REDMILK MEETS THE LONDON-BASED PHOTOGRAPHER, ARTIST AND ILLUSTRATOR IAN DAVID BAKER. FAMOUS FOR HIS ICONIC PHOTOGRAPHS OF THE YOUNG GENERATION AND FOR HIS ABSTRACT WORKS LEADS US INTO HIS CREATIVE VISION.
The life and illustrations in your works have a unique touch in which the sensitivity of your eye transpires. What are the essential features in the choice of the subjects and locations that you want to represent?
Apart from art school life drawing,where a teacher said I had a natural line to my work, as I was photographing male models in the eighties, I started to work from my pictures. Then I went back to life drawing evening classes at Chelsea Art School. Looking at the drawings I’d done the teacher saw I was copying my photos too much and gave sound advice to concentrate more on the drawing, just using the photos for reference then not looking at them in order to finish the work. From 2000 I drew with The Association of Erotic Artists life drawing classes, that added another perspective and challenge. Then I hired some models myself to draw from life at Cable Street Studios, in London. Artists there also organized some life models for some sessions. From that I got connections to photograph female models in carnival masks as some were initially shy about showing their faces so it became a series.
In the eighties you captured an era marked by the beginning of a true youth revolution. What did this historical period represent for you and what is its meaning today?

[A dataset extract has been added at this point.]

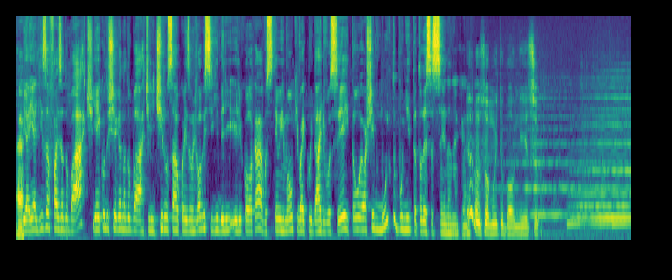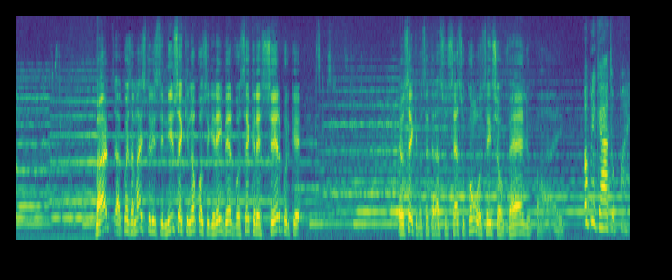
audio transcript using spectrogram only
É. E aí a Lisa faz a do Bart. E aí quando chega na do Bart, ele tira um sarro com a Lisa, mas logo em seguida ele, ele coloca: Ah, você tem um irmão que vai cuidar de você. Então eu achei muito bonita toda essa cena, né, cara? Eu não sou muito bom nisso. Bart, a coisa mais triste nisso é que não conseguirei ver você crescer porque. Eu sei que você terá sucesso com ou sem seu velho pai. Obrigado, pai.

Initially it was the late Seventies, I started working for gay magazines as a freelance designer and illustrator and later a photographer, though I knew very little about photo techniques, I had the chance to learn on the job. Nothing was planned. As I got more proficient I had a yearning to photograph people and places in London and on the South East coast of England.The latter became a theme from my first photo book “Out of Season” So my portfolio extended beyond models and sharpened my eye for street photography that worked for both subjects and the fashion, the mods revival, the new romantics, skinheads, were all incidental to just making pictures. I was just recording what came along. I didn’t realise it would be a historical period much later.
How important is for you the idea of “real” in what you represent before the camera?

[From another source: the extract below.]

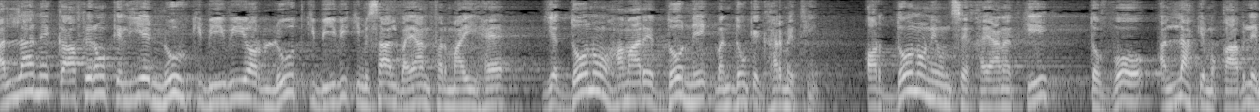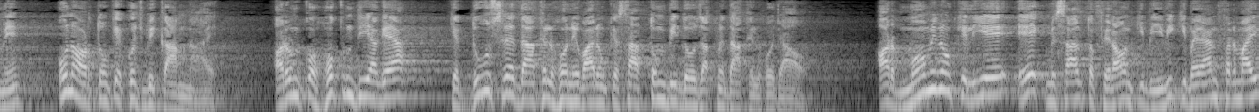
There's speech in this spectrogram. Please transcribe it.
अल्लाह ने काफिरों के लिए नूह की बीवी और लूत की बीवी की मिसाल बयान फरमाई है, ये दोनों हमारे दो नेक बंदों के घर में थीं और दोनों ने उनसे खयानत की तो वो अल्लाह के मुकाबले में उन औरतों के कुछ भी काम ना आए। और उनको हुक्म दिया गया कि दूसरे दाखिल होने वालों के साथ तुम भी दो में दाखिल हो जाओ। और मोमिनों के लिए एक मिसाल तो फिरौन की बीवी की बयान फरमाई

I have rarely made photographs in a studio setting, with lights and backdrops. I wanted to keep it real by using everyday backgrounds for models and street photography is in itself real as it’s there happening before the eye. I try to compose the frame, but often a happy accident will occur and make the picture better. There is now far too much over editing, so there is little of the original composition, tone, colour etc.

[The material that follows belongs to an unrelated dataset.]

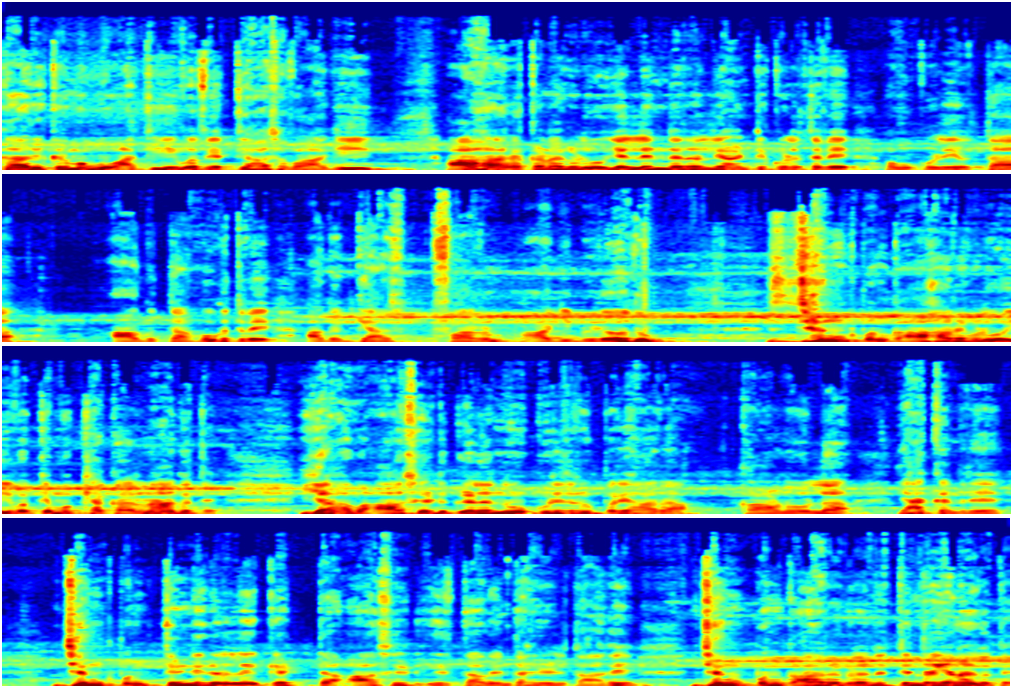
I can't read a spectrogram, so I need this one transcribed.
ಕಾರ್ಯಕ್ರಮವು ಅತೀವ ವ್ಯತ್ಯಾಸವಾಗಿ ಆಹಾರ ಕಣಗಳು ಎಲ್ಲೆಂದರಲ್ಲಿ ಅಂಟಿಕೊಳ್ಳುತ್ತವೆ, ಅವು ಕೊಳೆಯುತ್ತಾ ಆಗುತ್ತಾ ಹೋಗುತ್ತವೆ. ಆಗ ಗ್ಯಾಸ್ ಫಾರ್ಮ್ ಆಗಿ ಬಿಡೋದು ಜಂಕ್ ಪಂಕ್ ಆಹಾರಗಳು ಇವಕ್ಕೆ ಮುಖ್ಯ ಕಾರಣ ಆಗುತ್ತೆ. ಯಾವ ಆಸಿಡ್ಗಳನ್ನು ಕುಡಿದರೂ ಪರಿಹಾರ ಕಾಣೋಲ್ಲ. ಯಾಕಂದರೆ ಜಂಕ್ ಪಂಕ್ ತಿಂಡಿಗಳಲ್ಲೇ ಕೆಟ್ಟ ಆಸಿಡ್ ಇರ್ತಾವೆ ಅಂತ ಹೇಳ್ತಾರೆ. ಜಂಕ್ ಪಂಕ್ ಆಹಾರಗಳನ್ನು ತಿಂದರೆ ಏನಾಗುತ್ತೆ?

Your photographs have something romantic in their harsh reality, where the bodies and situations you shoot lead us to a focused meaning. Do you think that in contemporary times we have lost the concept of photojournalism?
It must be my character, someone said every photograph you make is a self portrait, meaning it includes one’s character. I can’t speak for other photographers. Phone photos are a blessing and a curse, people don’t notice edges or straighten horizons or perpendiculars. I can live without shared photos of food and their darling children or pets, that belong on Fessupbook not photo sharing sites.. but there are some amazing observational shots of details that go unnoticed by most people.
In your work you encompass art, photography and illustration. Which are your creative steps?
It’s all my complete oeuvre , it’s all variety. It is a compulsion to create.
Abstraction is at the core of your creations. Tell us about the focus which informs your work with its shapes and colors.
My commercial life as a designer and illustrator was often to do work in this or that style, so when I got the opportunity to paint again for myself, I wanted be completely abstract. Abstract Expressionism didn’t work for me until recently when I close my eyes and draw with my left hand losing some control. But mainly I needed a starting point and it was barges on canals in East London and in Amsterdam. Initially they were representational then the shapes, textures and the suggested earth tones with occasional bright colours took over until the source material was lost. It developed into hard edged abstraction, which is funny as technical drawing was my worst subject at school apart from maths! Some of my better work involves painting over old paintings the scrubbing and sanding back, selectively to reveal parts of the original painting. Then in between painting and drawing I create series of torn paper collages.
Your photographs lead us to a sort retromania, what does the word “nostalgia” mean to you?
It means I’ve lived long enough for my work to become archive…
You worked with fashion designer J. W. Anderson. Can you tell us how this collaboration came up and how was working with one of the young sensations of the fashion world?
It was all Jonathan’s ideas, he bought a lot of my photos after ringing me out of the blue, having bought my book Younger Days. And a year on got some enlargements for the wall of his house. then he sold some of the photos he bought on his website, which given some of the images was brave, he likes to push boundaries.Then later the had the idea for my images on merchandise and a book. I don’t know how he manages his time, always rushing off somewhere in the world. I worked more closely with Andrew, Head of Image at JWA. It certainly rebooted interest in my work. I now only use Instagram to promote my current and archive.
J. W. Anderson said he was impressed by your photographs for the authentic twist you gave to the young Londoners of that time. Tell us something about that period and an anecdote that has remained in your heart.
This is best illustrated by going to The Photographer’s Gallery site.